AIM OF THE EXERCISE: Extract each line of the material that follows exactly and omit its pictures.
*** GIVEN INFORMATION ***
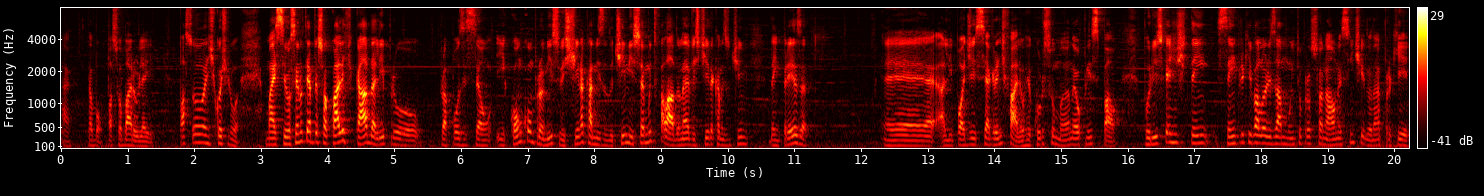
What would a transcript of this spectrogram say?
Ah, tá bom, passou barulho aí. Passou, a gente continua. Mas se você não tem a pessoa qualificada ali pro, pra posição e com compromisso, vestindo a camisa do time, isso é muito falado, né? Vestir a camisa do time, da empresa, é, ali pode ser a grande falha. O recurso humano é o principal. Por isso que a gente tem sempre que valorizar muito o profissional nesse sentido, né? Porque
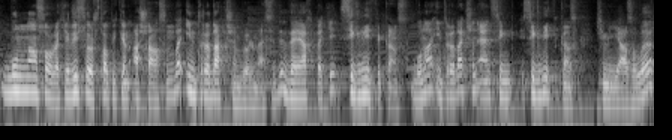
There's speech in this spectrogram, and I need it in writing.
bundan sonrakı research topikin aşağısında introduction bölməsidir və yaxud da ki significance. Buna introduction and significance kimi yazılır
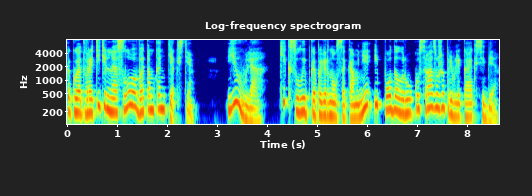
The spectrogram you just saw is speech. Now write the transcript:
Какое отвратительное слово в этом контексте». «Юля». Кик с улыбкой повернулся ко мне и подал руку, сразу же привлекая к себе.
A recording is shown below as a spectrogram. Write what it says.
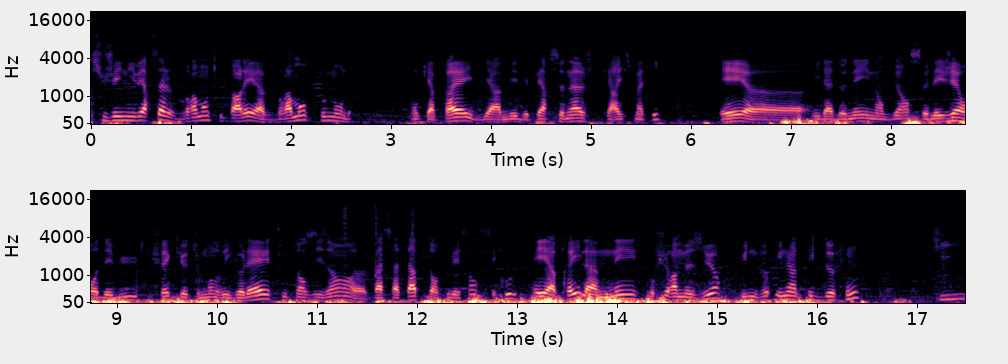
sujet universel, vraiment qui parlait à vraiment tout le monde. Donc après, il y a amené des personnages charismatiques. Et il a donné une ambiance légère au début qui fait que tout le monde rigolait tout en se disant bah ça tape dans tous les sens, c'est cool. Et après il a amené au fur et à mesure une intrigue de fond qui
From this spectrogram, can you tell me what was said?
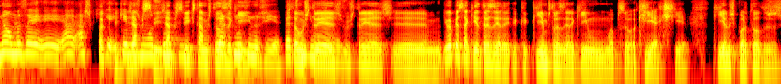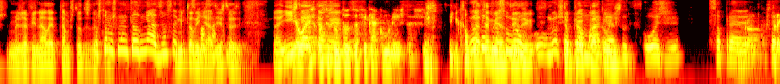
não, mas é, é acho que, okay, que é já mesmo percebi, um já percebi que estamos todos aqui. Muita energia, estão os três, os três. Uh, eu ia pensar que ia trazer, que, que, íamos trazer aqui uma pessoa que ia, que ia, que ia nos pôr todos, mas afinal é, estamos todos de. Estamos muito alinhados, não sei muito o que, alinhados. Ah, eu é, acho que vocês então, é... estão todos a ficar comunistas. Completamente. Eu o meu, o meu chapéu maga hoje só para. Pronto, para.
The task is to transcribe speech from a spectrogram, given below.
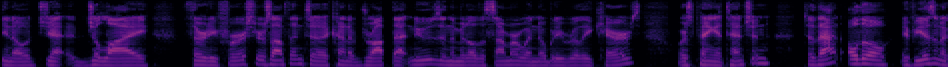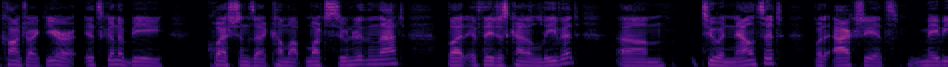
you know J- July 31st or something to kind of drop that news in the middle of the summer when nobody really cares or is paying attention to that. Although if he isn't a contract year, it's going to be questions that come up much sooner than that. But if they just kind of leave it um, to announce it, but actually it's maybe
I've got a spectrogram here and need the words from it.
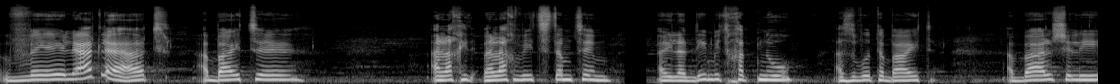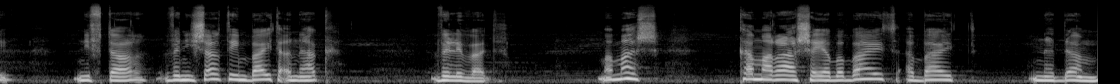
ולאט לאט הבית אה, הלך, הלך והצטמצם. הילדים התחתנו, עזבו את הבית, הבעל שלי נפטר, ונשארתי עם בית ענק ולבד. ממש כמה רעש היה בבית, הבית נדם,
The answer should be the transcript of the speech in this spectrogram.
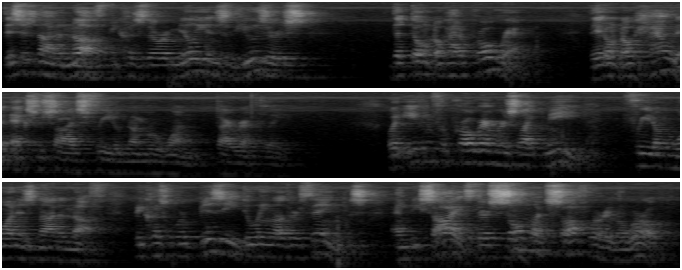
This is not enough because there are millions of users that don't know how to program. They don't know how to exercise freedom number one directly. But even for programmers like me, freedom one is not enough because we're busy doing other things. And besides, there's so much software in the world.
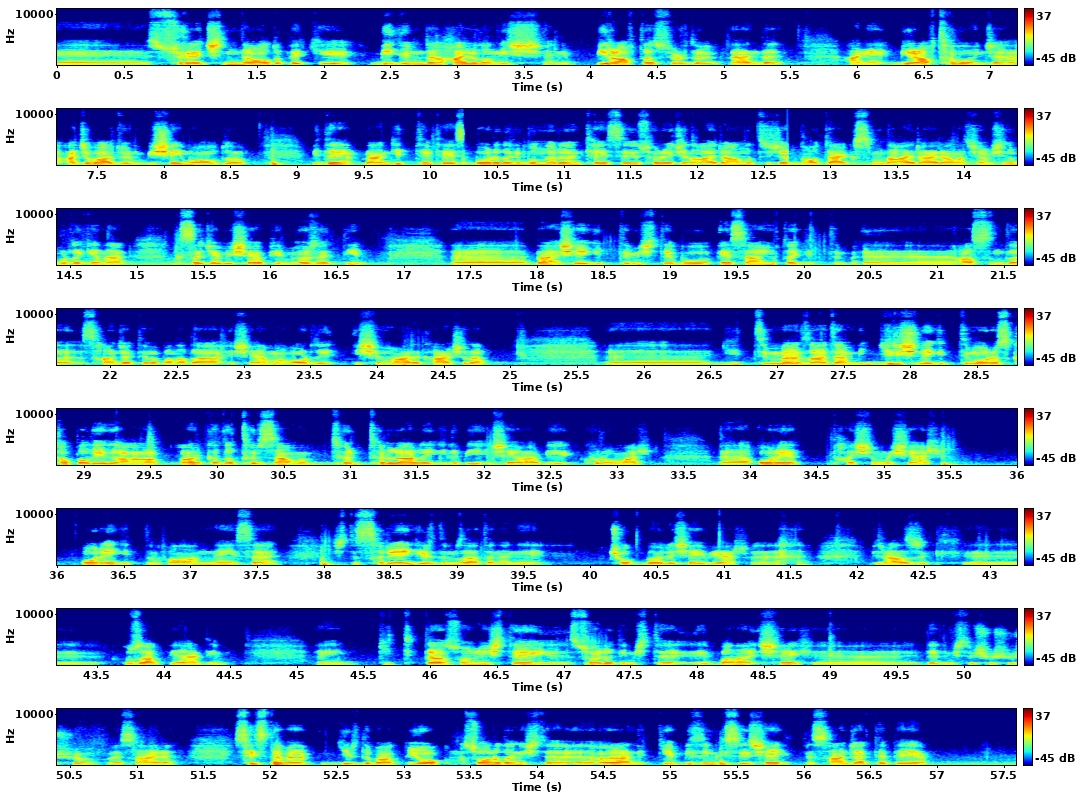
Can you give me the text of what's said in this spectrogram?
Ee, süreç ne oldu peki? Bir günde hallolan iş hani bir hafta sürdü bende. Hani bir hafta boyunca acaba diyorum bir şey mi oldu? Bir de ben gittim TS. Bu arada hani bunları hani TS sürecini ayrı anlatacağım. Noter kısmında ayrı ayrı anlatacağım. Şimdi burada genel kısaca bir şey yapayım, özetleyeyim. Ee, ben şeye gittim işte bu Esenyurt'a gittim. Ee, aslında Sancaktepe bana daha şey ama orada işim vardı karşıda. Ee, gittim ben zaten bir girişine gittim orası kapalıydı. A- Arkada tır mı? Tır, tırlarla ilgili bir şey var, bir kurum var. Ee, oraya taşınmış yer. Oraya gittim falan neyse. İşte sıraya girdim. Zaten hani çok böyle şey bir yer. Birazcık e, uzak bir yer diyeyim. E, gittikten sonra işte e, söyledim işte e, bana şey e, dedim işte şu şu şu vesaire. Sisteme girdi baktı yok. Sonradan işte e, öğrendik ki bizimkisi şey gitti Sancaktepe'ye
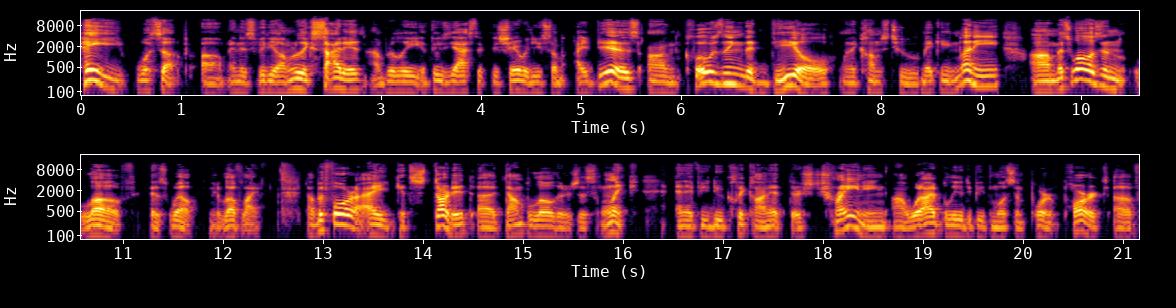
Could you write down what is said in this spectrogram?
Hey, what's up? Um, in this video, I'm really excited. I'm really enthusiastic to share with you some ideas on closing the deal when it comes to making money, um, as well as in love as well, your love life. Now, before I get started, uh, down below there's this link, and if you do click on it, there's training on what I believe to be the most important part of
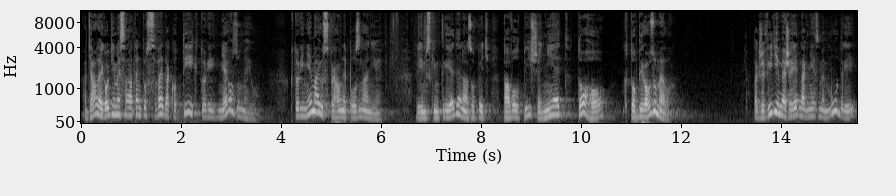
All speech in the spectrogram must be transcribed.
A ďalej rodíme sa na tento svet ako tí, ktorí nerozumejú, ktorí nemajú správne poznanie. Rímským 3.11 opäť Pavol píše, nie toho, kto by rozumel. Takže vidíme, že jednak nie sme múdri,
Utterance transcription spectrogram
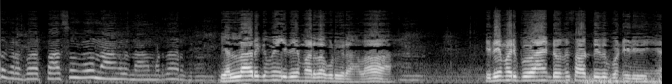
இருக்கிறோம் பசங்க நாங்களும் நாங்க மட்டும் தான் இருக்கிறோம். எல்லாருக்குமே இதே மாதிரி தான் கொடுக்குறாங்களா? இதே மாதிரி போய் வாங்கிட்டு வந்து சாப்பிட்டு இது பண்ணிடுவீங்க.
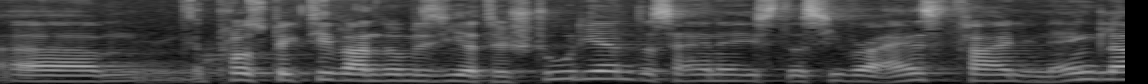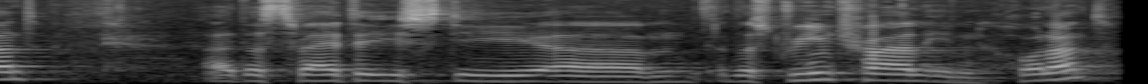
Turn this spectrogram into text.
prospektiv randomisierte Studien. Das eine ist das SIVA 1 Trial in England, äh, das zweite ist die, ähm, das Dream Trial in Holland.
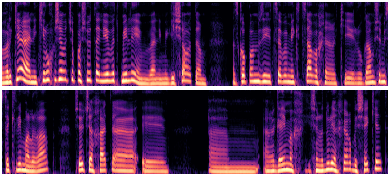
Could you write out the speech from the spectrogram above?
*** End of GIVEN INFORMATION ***
EXERCISE ANSWER:
What would a transcript of this spectrogram say?
Ah, tá bom, passou barulho aí. Passou, a gente continua. Mas se você não tem a pessoa qualificada ali pro, pra posição e com compromisso, vestindo a camisa do time, isso é muito falado, né? Vestir a camisa do time, da empresa, é, ali pode ser a grande falha. O recurso humano é o principal. Por isso que a gente tem sempre que valorizar muito o profissional nesse sentido, né? Porque
There's speech in this spectrogram, and I need it in writing.
bundan sonrakı research topikin aşağısında introduction bölməsidir və yaxud da ki significance. Buna introduction and significance kimi yazılır
The spectrogram you just saw is speech. Now write the transcript:
Какое отвратительное слово в этом контексте». «Юля». Кик с улыбкой повернулся ко мне и подал руку, сразу же привлекая к себе.
A recording is shown below as a spectrogram. Write what it says.
sujet universel, vraiment qui parlait à vraiment tout le monde. Donc après, il y a amené des personnages charismatiques. Et il a donné une ambiance légère au début qui fait que tout le monde rigolait tout en se disant bah ça tape dans tous les sens, c'est cool. Et après il a amené au fur et à mesure une intrigue de fond qui
From this spectrogram, can you tell me what was said?
não, mas é, é acho que, okay, que é já mesmo percebi, um já percebi que estamos todos aqui. Muita energia, estão os três, os três. Uh, eu ia pensar que ia trazer, que, que, íamos trazer aqui uma pessoa que ia, que ia, que ia nos pôr todos, mas afinal é, estamos todos de. Estamos muito alinhados, não sei muito o que, alinhados. Ah, eu é, acho que vocês então, é... estão todos a ficar comunistas. Completamente. Eu o meu, o meu chapéu maga hoje só para. Pronto, para.
The task is to transcribe speech from a spectrogram, given below.
you know J- July 31st or something to kind of drop that news in the middle of the summer when nobody really cares or is paying attention to that. Although if he isn't a contract year, it's going to be questions that come up much sooner than that. But if they just kind of leave it um, to announce it, but actually it's maybe
I've got a spectrogram here and need the words from it.
ולאט לאט הבית אה, הלך, הלך והצטמצם. הילדים התחתנו, עזבו את הבית, הבעל שלי נפטר, ונשארתי עם בית ענק ולבד. ממש כמה רעש היה בבית, הבית נדם,
The answer should be the transcript of the speech in this spectrogram.
This is not enough because there are millions of users that don't know how to program. They don't know how to exercise freedom number one directly. But even for programmers like me, freedom one is not enough because we're busy doing other things. And besides, there's so much software in the world.
Can you give me the text of what's said in this spectrogram?
Ee, süreç ne oldu peki? Bir günde hallolan iş hani bir hafta sürdü bende. Hani bir hafta boyunca acaba diyorum bir şey mi oldu? Bir de ben gittim TS. Bu arada hani bunları hani TS sürecini ayrı anlatacağım. Noter kısmında ayrı ayrı anlatacağım. Şimdi burada genel kısaca bir şey yapayım, özetleyeyim. Ee, ben şeye gittim işte bu Esenyurt'a gittim. Ee, aslında Sancaktepe bana daha şey ama orada işim vardı karşıda. Ee, gittim ben zaten bir girişine gittim orası kapalıydı. A- Arkada tır mı? Tır, tırlarla ilgili bir şey var, bir kurum var. Ee, oraya taşınmış yer. Oraya gittim falan neyse. İşte sıraya girdim. Zaten hani çok böyle şey bir yer. Birazcık e, uzak bir yer diyeyim. E, gittikten sonra işte e, söyledim işte e, bana şey e, dedim işte şu şu şu vesaire. Sisteme girdi baktı yok. Sonradan işte e, öğrendik ki bizimkisi şey gitti Sancaktepe'ye
Could you write down what is said in this spectrogram?
Hey, what's up? Um, in this video, I'm really excited. I'm really enthusiastic to share with you some ideas on closing the deal when it comes to making money, um, as well as in love as well, your love life. Now, before I get started, uh, down below there's this link, and if you do click on it, there's training on what I believe to be the most important part of
All speech in the spectrogram must be transcribed.
A ďalej rodíme sa na tento svet ako tí, ktorí nerozumejú, ktorí nemajú správne poznanie. Rímským 3.11 opäť Pavol píše, nie toho, kto by rozumel. Takže vidíme, že jednak nie sme múdri,
Utterance transcription spectrogram
இருக்கிறோம் பசங்க நாங்களும் நாங்க மட்டும் தான் இருக்கிறோம். எல்லாருக்குமே இதே மாதிரி தான் கொடுக்குறாங்களா? இதே மாதிரி போய் வாங்கிட்டு வந்து சாப்பிட்டு இது பண்ணிடுவீங்க.
Turn this spectrogram into text.
prospektiv randomisierte Studien. Das eine ist das SIVA 1 Trial in England, äh, das zweite ist die, ähm, das Dream Trial in Holland.
Could you write out the speech from the spectrogram above?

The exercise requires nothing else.